### Work item
Reproduce all lines of the listing below in which the word "sound" occurs.

### Source material
= = = =

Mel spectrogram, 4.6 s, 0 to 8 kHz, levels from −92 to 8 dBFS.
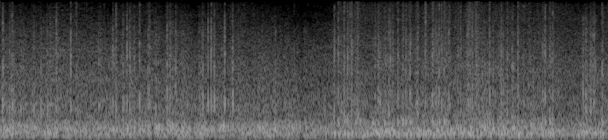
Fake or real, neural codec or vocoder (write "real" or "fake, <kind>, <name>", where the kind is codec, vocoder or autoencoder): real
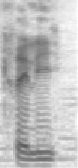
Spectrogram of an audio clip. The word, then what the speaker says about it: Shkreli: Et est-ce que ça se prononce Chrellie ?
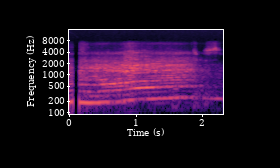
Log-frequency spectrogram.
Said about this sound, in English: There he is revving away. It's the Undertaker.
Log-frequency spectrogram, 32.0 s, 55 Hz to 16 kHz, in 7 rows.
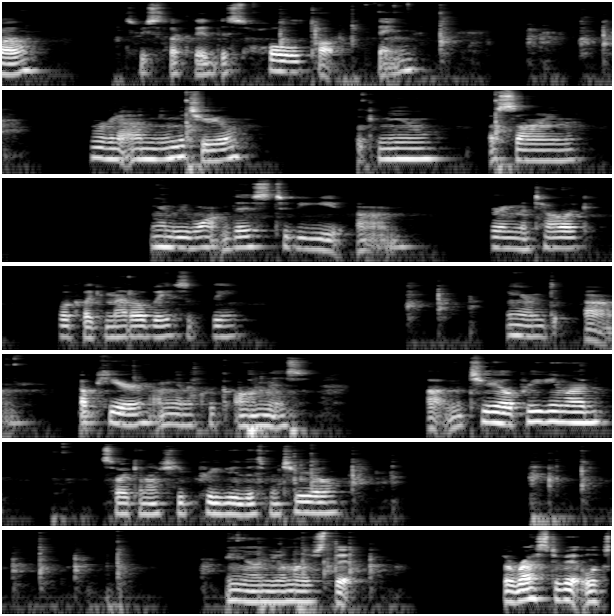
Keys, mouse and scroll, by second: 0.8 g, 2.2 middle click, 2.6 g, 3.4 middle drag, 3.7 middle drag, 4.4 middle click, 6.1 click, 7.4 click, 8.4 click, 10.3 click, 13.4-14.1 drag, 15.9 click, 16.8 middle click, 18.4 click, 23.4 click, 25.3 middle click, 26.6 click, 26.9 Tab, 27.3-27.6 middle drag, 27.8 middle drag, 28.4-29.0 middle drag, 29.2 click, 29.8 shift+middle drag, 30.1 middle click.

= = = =

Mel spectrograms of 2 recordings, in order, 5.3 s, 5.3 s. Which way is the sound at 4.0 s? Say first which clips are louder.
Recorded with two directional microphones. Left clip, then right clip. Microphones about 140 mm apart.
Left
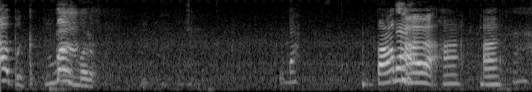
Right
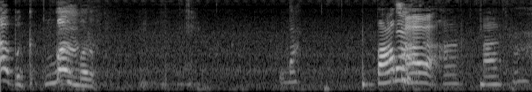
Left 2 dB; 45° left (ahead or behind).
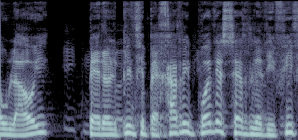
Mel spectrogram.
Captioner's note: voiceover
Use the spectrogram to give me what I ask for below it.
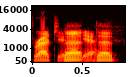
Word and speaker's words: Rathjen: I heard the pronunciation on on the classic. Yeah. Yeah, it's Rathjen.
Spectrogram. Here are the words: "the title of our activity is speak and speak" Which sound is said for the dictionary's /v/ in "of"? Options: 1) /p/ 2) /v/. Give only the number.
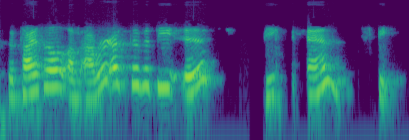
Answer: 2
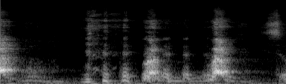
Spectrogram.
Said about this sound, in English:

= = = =

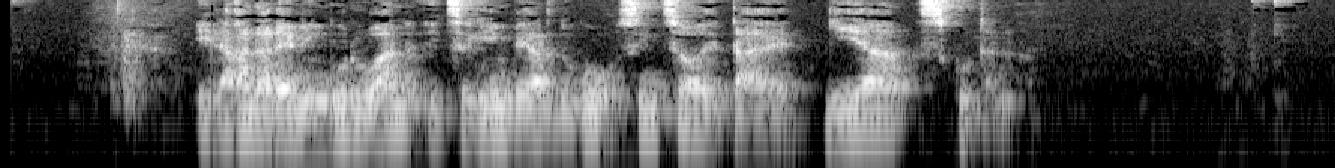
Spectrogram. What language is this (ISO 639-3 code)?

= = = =

### Solution for this exercise
Said about this sound, in English: There he is revving away. It's the Undertaker.
Mel spectrograms of 2 recordings, in order, 5.3 s, 5.3 s. Which way is the sound at 4.0 s? Say first which clips are louder.
Spectrogram. Here are the words: "the title of our activity is speak and speak" Which sound is said for the dictionary's /v/ in "of"? Options: 1) /p/ 2) /v/. Give only the number.
Said about this sound, in English:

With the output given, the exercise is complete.